#### [Source material]
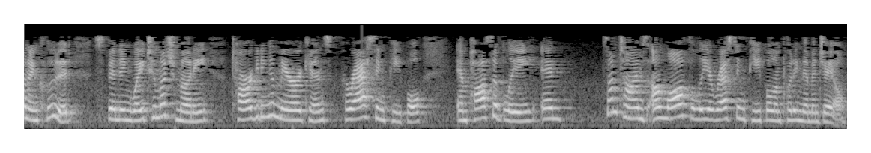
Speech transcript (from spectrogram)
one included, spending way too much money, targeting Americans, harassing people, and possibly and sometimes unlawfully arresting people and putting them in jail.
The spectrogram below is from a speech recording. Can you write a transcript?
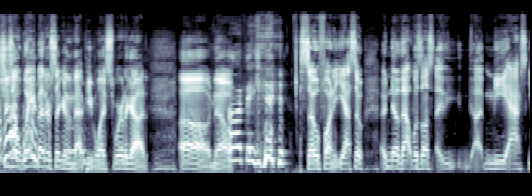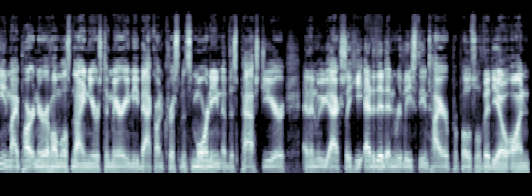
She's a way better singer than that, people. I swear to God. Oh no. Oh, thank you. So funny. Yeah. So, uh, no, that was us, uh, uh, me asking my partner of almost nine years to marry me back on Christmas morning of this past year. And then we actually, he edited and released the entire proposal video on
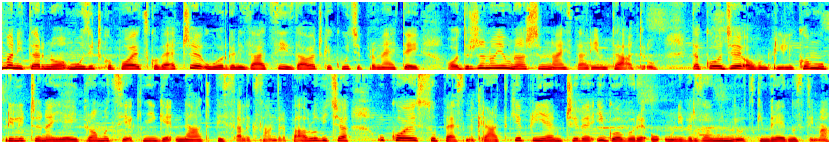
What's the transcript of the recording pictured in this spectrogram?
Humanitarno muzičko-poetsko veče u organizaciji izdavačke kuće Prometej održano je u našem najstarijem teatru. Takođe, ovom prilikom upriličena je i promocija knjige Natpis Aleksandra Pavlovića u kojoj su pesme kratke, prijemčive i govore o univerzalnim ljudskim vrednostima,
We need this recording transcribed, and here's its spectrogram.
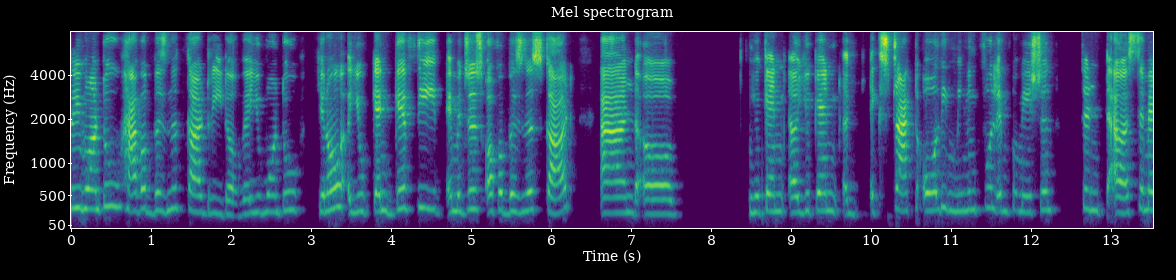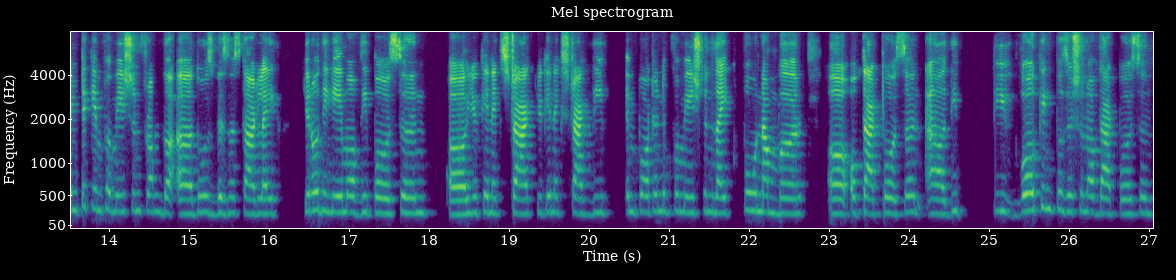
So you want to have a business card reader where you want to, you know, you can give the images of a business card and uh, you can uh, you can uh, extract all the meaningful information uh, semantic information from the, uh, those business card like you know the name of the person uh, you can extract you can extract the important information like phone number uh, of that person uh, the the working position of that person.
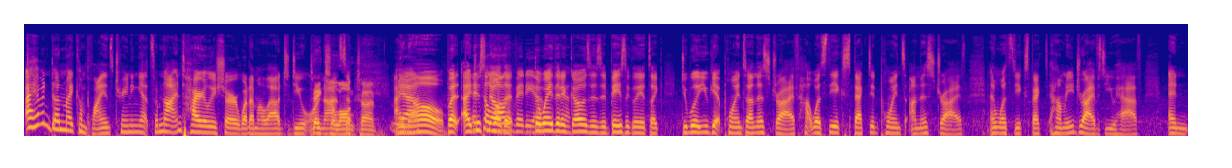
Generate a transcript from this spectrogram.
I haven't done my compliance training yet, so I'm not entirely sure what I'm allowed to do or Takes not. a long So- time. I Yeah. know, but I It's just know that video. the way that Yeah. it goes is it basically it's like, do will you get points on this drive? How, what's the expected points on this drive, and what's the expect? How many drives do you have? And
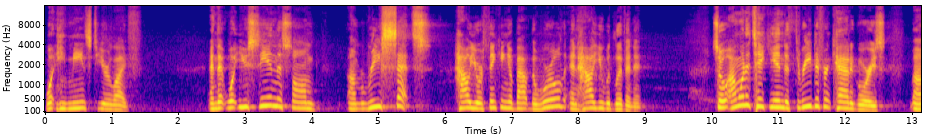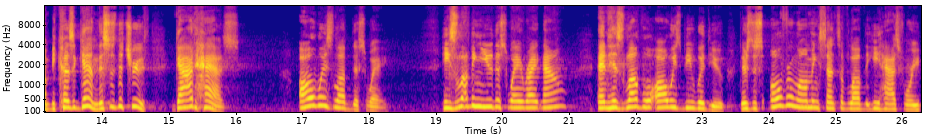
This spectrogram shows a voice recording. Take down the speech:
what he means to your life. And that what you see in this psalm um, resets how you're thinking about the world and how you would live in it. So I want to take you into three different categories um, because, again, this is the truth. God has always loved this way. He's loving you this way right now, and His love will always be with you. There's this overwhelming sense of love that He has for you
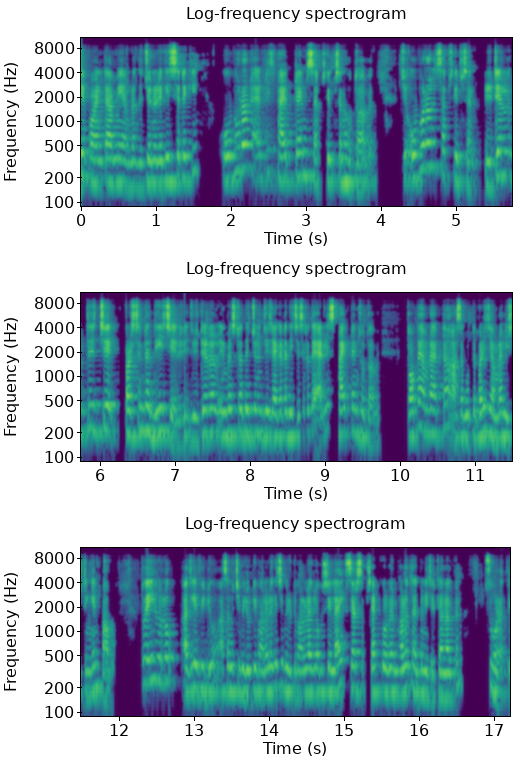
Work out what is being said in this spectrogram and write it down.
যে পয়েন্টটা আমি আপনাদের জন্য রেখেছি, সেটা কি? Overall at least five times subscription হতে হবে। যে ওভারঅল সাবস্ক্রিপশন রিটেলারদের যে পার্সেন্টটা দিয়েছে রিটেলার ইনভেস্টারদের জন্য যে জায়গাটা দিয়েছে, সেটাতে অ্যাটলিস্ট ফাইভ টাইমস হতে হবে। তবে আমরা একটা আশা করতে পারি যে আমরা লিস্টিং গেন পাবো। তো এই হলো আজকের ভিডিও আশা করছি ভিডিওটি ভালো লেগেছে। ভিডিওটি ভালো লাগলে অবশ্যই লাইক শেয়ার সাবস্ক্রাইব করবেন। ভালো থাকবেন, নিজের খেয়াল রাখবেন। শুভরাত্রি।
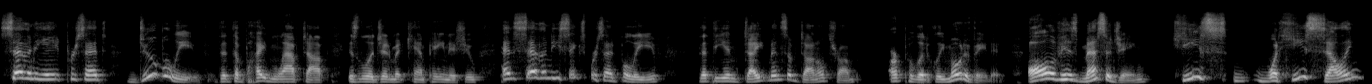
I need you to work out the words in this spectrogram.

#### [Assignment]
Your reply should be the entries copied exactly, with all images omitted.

#### [The completed task]
Speech transcript (from spectrogram)
one included, spending way too much money, targeting Americans, harassing people, and possibly and sometimes unlawfully arresting people and putting them in jail.
The spectrogram below is from a speech recording. Can you write a transcript?
She's a way better singer than that, people. I swear to God. Oh no. Oh, thank you. So funny. Yeah. So, uh, no, that was us, uh, uh, me asking my partner of almost nine years to marry me back on Christmas morning of this past year. And then we actually, he edited and released the entire proposal video on
What's the transcript of the recording pictured in this spectrogram?
Humanitarno muzičko-poetsko veče u organizaciji izdavačke kuće Prometej održano je u našem najstarijem teatru. Takođe, ovom prilikom upriličena je i promocija knjige Natpis Aleksandra Pavlovića u kojoj su pesme kratke, prijemčive i govore o univerzalnim ljudskim vrednostima,
We need this recording transcribed, and here's its spectrogram.
So you want to have a business card reader where you want to, you know, you can give the images of a business card and uh, you can uh, you can uh, extract all the meaningful information uh, semantic information from the, uh, those business card like you know the name of the person uh, you can extract you can extract the important information like phone number uh, of that person uh, the the working position of that person.
Generate a transcript from this spectrogram.
I haven't done my compliance training yet, so I'm not entirely sure what I'm allowed to do or Takes not. a long So- time. I Yeah. know, but I It's just know that video. the way that Yeah. it goes is it basically it's like, do will you get points on this drive? How, what's the expected points on this drive, and what's the expect? How many drives do you have? And
This spectrogram shows a voice recording. Take down the speech:
what he means to your life. And that what you see in this psalm um, resets how you're thinking about the world and how you would live in it. So I want to take you into three different categories um, because, again, this is the truth. God has always loved this way. He's loving you this way right now, and His love will always be with you. There's this overwhelming sense of love that He has for you
Work out what is being said in this spectrogram and write it down.
যে পয়েন্টটা আমি আপনাদের জন্য রেখেছি, সেটা কি? Overall at least five times subscription হতে হবে। যে ওভারঅল সাবস্ক্রিপশন রিটেলারদের যে পার্সেন্টটা দিয়েছে রিটেলার ইনভেস্টারদের জন্য যে জায়গাটা দিয়েছে, সেটাতে অ্যাটলিস্ট ফাইভ টাইমস হতে হবে। তবে আমরা একটা আশা করতে পারি যে আমরা লিস্টিং গেন পাবো। তো এই হলো আজকের ভিডিও আশা করছি ভিডিওটি ভালো লেগেছে। ভিডিওটি ভালো লাগলে অবশ্যই লাইক শেয়ার সাবস্ক্রাইব করবেন। ভালো থাকবেন, নিজের খেয়াল রাখবেন। শুভরাত্রি।
I need you to work out the words in this spectrogram.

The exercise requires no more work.